Former SAA chief executive Vuyani Jarana, who resigned in June this year, should be engaged in the business rescue process of South African Airways, believes Dirk Hermann, chief operating officer of the union Solidarity.
The union met with SAA's newly appointed business rescue practitioner (BRP), Les Matuson, and attorneys representing SAA's board on Friday.
Solidarity and other unions at SAA have also demanded that the BRP initially suggested by labour representatives, Cloete Murray, must be involved in the business rescue process.
Murray is known as one of the liquidators appointed to wind up Bosasa and 14 of its subsidiaries. Speaking to Fin24 on Saturday morning, he indicated he would be willing to assist if required, as in his view, it was a matter of duty.
As for Jarana, according to Solidarity, Matuson indicated during the meeting that he would "engage with former SAA CEO Mr Jarana as soon as possible to see in what respect he could be of assistance in the process".
Jarana, who is currently on a business trip out of the country, told Fin24 early on Friday evening that he was not aware of discussions about his involvement and had not been consulted about it.

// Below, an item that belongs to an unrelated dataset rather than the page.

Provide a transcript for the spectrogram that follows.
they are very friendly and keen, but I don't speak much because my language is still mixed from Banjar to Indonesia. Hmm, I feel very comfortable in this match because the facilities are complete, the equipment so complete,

"So, I cannot comment about it at this stage," he said.
Fin24 attempted to contact Matuson, but was told he was not available. An emailed statement from his spokesperson indicated that stakeholders would receive updates on the business rescue process within 10 days.
SAA placed in business rescue from today

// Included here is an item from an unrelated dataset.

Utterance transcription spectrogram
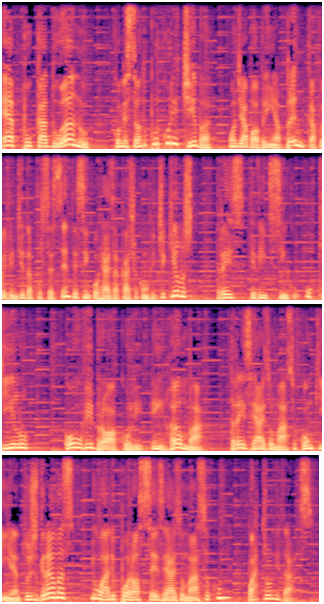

"We think it is of critical importance that all stakeholders are consulted in the business rescue process - and in that regard we engaged positively with Mr Matuson. Labour will play a critical role in the turnaround and in this regard Mr Matuson wholeheartedly agreed," said Hermann.
The union says its request that Matuson consider appointing a second business rescue practitioner was due to "the scale and uniqueness" of a state-owned entity being placed under business rescue.
Hermann believes aviation expertise is "absolutely critical" in enacting a successful turnaround for SAA. According to him, the suggestion that aviation experts be engaged to help, where possible, with the turnaround, was "well received".
"It was agreed that open channels of communication should exist between Solidarity and Mr Matuson as the process unfolds. Of critical importance is the independence of the BRP, because we have seen the results of government interference in the running of the airline," said Hermann.
"Solidarity was assured that Mr Matuson is wholly independent - and that he will be willing to take whatever steps he deems necessary to enact a turnaround independent of government." He said the union would keep a "close eye" on the process.
Over the past 13 years, the flag carrier has incurred over R28bn in cumulative losses. In the medium-term budget policy statement, Finance Minister Tito Mboweni announced that the state would pay off SAA's government-guaranteed debt of R9.2bn over the next three years to honour the airline's contractual obligations.
In a statement issued earlier in the week, SAA said it the business rescue process was an attempt to "minimise the destruction of value across its subsidiaries and provide the best prospects for selected activities within the group to continue operating successfully". It would provide updates following the appointment of business rescue practitioners "as and when appropriate", it added.